(Record set Opens)

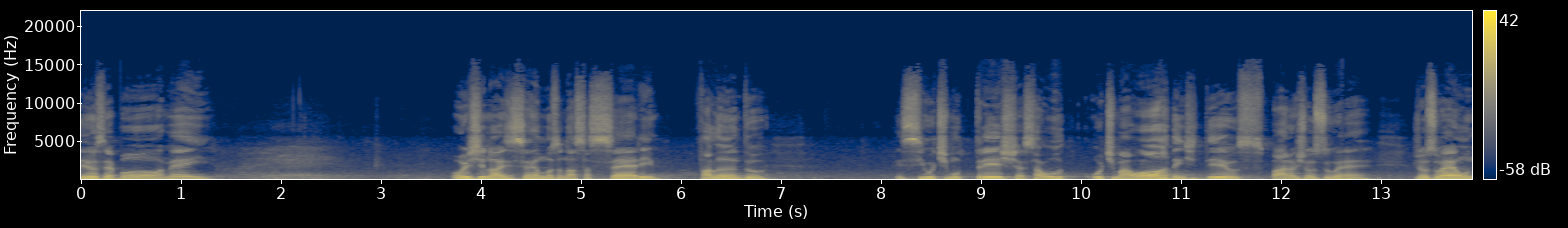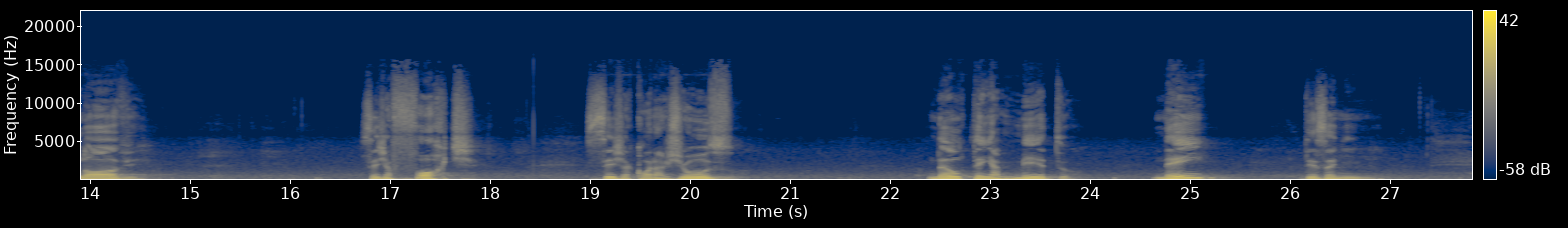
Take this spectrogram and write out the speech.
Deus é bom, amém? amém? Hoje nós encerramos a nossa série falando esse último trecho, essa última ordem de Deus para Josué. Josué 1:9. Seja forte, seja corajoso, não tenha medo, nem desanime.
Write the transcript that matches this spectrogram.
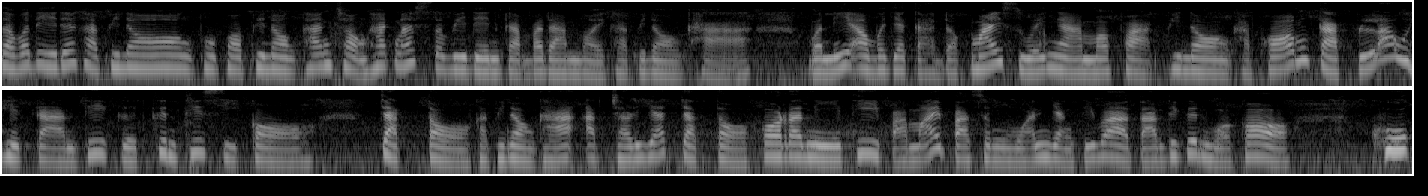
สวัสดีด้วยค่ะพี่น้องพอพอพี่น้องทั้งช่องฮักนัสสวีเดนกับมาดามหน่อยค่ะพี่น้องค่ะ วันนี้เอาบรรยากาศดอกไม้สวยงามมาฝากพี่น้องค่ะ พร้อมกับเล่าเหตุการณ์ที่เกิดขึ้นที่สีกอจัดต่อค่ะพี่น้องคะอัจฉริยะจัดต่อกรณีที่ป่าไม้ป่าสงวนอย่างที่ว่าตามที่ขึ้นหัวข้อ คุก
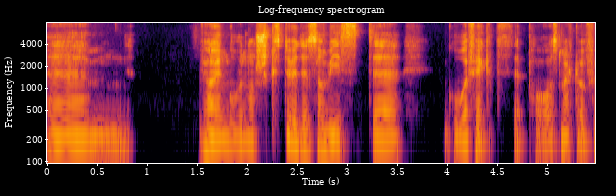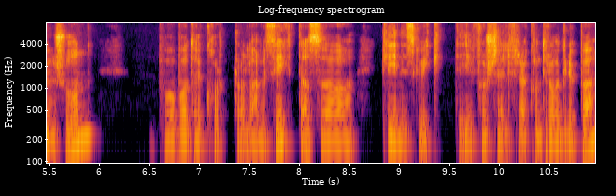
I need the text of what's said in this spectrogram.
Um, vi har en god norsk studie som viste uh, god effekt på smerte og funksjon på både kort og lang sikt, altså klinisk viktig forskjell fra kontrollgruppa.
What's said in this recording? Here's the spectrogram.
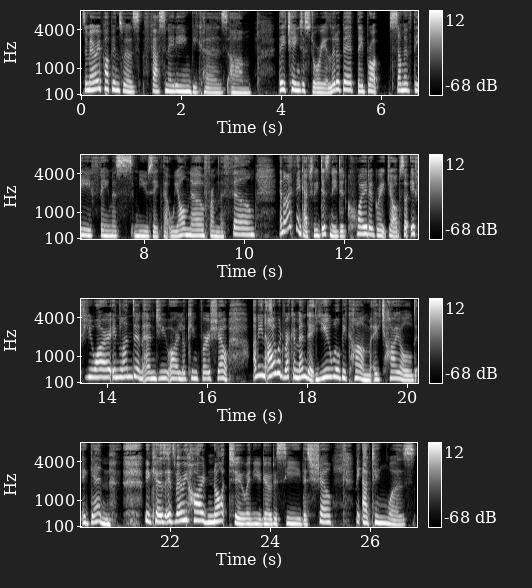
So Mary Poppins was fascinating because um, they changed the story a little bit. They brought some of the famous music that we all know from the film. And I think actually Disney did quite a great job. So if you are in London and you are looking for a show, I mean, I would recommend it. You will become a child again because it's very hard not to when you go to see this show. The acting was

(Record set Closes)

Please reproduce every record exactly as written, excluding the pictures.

Exercise answer:
Take this spectrogram and write out the speech.
Deus é bom, amém? amém? Hoje nós encerramos a nossa série falando esse último trecho, essa última ordem de Deus para Josué. Josué 1:9. Seja forte, seja corajoso, não tenha medo, nem desanime.
Write the transcript that matches this spectrogram.
สวัสดีด้วยค่ะพี่น้องพอพอพี่น้องทั้งช่องฮักนัสสวีเดนกับมาดามหน่อยค่ะพี่น้องค่ะ วันนี้เอาบรรยากาศดอกไม้สวยงามมาฝากพี่น้องค่ะ พร้อมกับเล่าเหตุการณ์ที่เกิดขึ้นที่สีกอจัดต่อค่ะพี่น้องคะอัจฉริยะจัดต่อกรณีที่ป่าไม้ป่าสงวนอย่างที่ว่าตามที่ขึ้นหัวข้อ คุก
I need the text of what's said in this spectrogram.
Um, vi har en god norsk studie som viste uh, god effekt på smerte og funksjon på både kort og lang sikt, altså klinisk viktig forskjell fra kontrollgruppa.
What's said in this recording? Here's the spectrogram.
So Mary Poppins was fascinating because um, they changed the story a little bit. They brought some of the famous music that we all know from the film. And I think actually Disney did quite a great job. So if you are in London and you are looking for a show, I mean, I would recommend it. You will become a child again because it's very hard not to when you go to see this show. The acting was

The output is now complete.